    meet on face book here

  17. #17
    Member TWB's Avatar
    Join Date
    Apr 2006
    Location
    Wasilla
    Posts
    3,573

    Default

    Quote Originally Posted by Vince View Post
    if it is NOT an emergency they should not call.. dial 911 at home... how much that ambulance cost when they pick you up with a heart attack? is there any difference?
    My dad spent $11k for a helo ride from the woods to Providence with 6 broken ribs.

    Folks should be **** lucky these services exist, and not expect to abuse them.
    We do not go to the green woods and crystal waters to rough it, we go to smooth it. We get it rough enough at home; in towns and cities; in shops, offices, stores, banks anywhere that we may be placed

  18. #18
    Member Diesel Nut's Avatar
    Join Date
    Feb 2008
    Location
    Wasilla, AK
    Posts
    354

    Default

    I've got no problems paying for assistance in fixing something I should have done better.

    Run out of gas on my 4-wheeler across the Wood River? Guess I'm walking out to get a gas can because I screwed up. If I call SAR I should be paying a bill.

    My lovingly maintained boat motor explodes 30 miles up the Ivishak and there's a blizzard moving north over the Brooks range? The annual taxes I pay for emergency services should be footing the bill to get me out to safety.

    By charging for every rescue regardless of culpability we effectively punish the honest people who take precautions just to prevent the criminal abuse by other people who wear their ass for a hat. People should be ashamed to call SAR...it almost always means they failed and bit off more than they could chew. Even in my broken motor scenario above, I'd be embarassed as hell for not having a plan to get all my passengers to safety. Unfortunately, to some folks SAR is just another government provided service they can use when they don't want to do the right thing.

  19. #19

    Default

    I know a guy that frequents these very forums who had to be rescued by helo due to a snowmachine mishap, he wasn't going to be able to walk out so he needed help. I think he finally got them paid off sometime last summer. I don't agree that someone injured in an accident should have to pay for rescue, ***** happens out there form time to time that is unplanned.

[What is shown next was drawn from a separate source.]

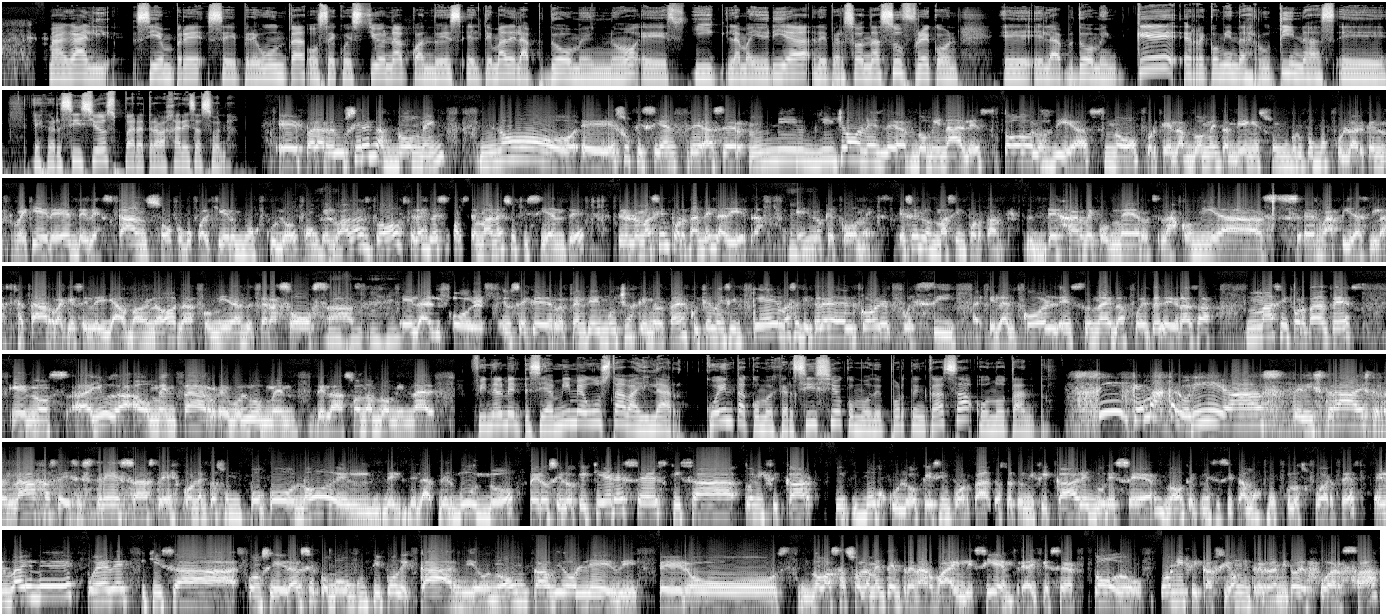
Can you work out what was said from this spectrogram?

  20. #20
    Member AkGreg's Avatar
    Join Date
    Apr 2007
    Location
    Anchorage
    Posts
    324

    Default that was me

    Quote Originally Posted by shearej View Post
    I agree with what has been stated above. Seems the mountain rescues on Denali always make the news, so I was wondering how those were handled (i.e. the rescuee charged or not). Here's what I found on the Denali Nat'l Park's website regarding search adn rescue while mountaineering (page 17): http://www.nps.gov/dena/planyourvisi.../English-2.pdf

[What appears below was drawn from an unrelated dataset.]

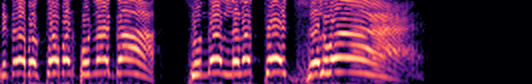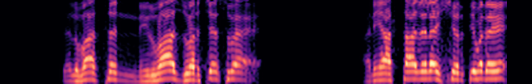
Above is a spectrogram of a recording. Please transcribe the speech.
तिकडे बघतो आपण पुन्हा एकदा. सुंदर लढत ते जलवा. जलवाच निर्वाज वर्चस्व आहे. आणि आता आलेल्या शर्तीमध्ये.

    I think they make a critical point and it is something all rescuers should follow (whether paid or not): rescue is discretionary; rescuer safety is our first priority.

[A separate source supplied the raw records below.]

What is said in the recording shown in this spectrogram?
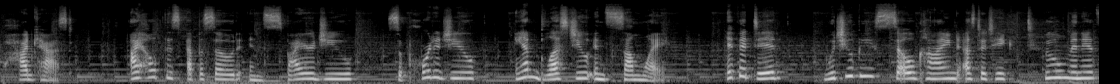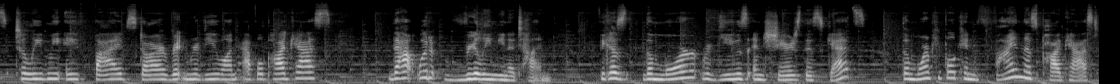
podcast. I hope this episode inspired you, supported you, and blessed you in some way. If it did, would you be so kind as to take two minutes to leave me a five star written review on Apple Podcasts? That would really mean a ton because the more reviews and shares this gets, the more people can find this podcast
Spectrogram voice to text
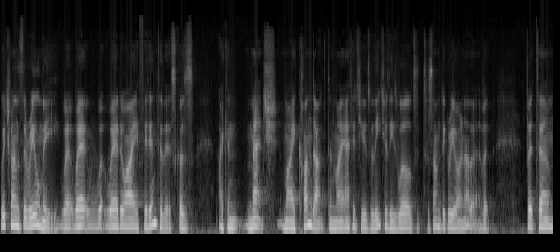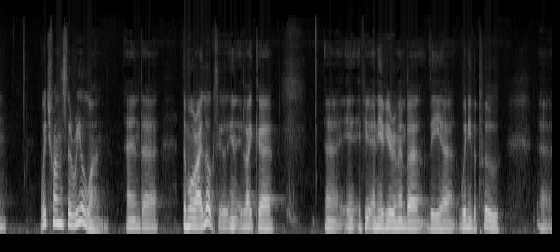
which one's the real me? Where where where do I fit into this? Because I can match my conduct and my attitudes with each of these worlds to some degree or another, but but um, which one's the real one? And uh, the more I looked, in, like uh, uh, if you, any of you remember the uh, Winnie the Pooh, uh,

    On a similar note, I was once talking to a retired park ranger who worked at the Grand Canyon for a number of years and I asked about all the folks who hiked down to the Canyon bottom. He said there was a time when the park had way too many calls of hikers going to the bottom and then realizing they were not physically able to hike back out, so they'd call park headquarters (often faking an injury) to get a free helicopter ride back to the top. The park started directing all requests for a helicopter rescue to a local private business who was more than happy to charge a pretty penny for a ride back to the top. The park would still deploy a patrol range on foot to the scene (if warranted), but they left the aerial evacuation to someone else.

    Jeff

    Yup, I was the medical helicopter guy in the grand canyon for about 5 years.. saw this ALL the time... funny how when they found out what the cost would be they were magically healed!! the other thing we would see is folks on the west end canyon would go into the havasupai tribe and ask to catch the chopper back out when supplies were taken into the village...

    Greg

Page 1 of 3 123 LastLast

Bookmarks

Posting Permissions

  • You may not post new threads
  • You may not post replies
  • You may not post attachments
  • You may not edit your posts
  •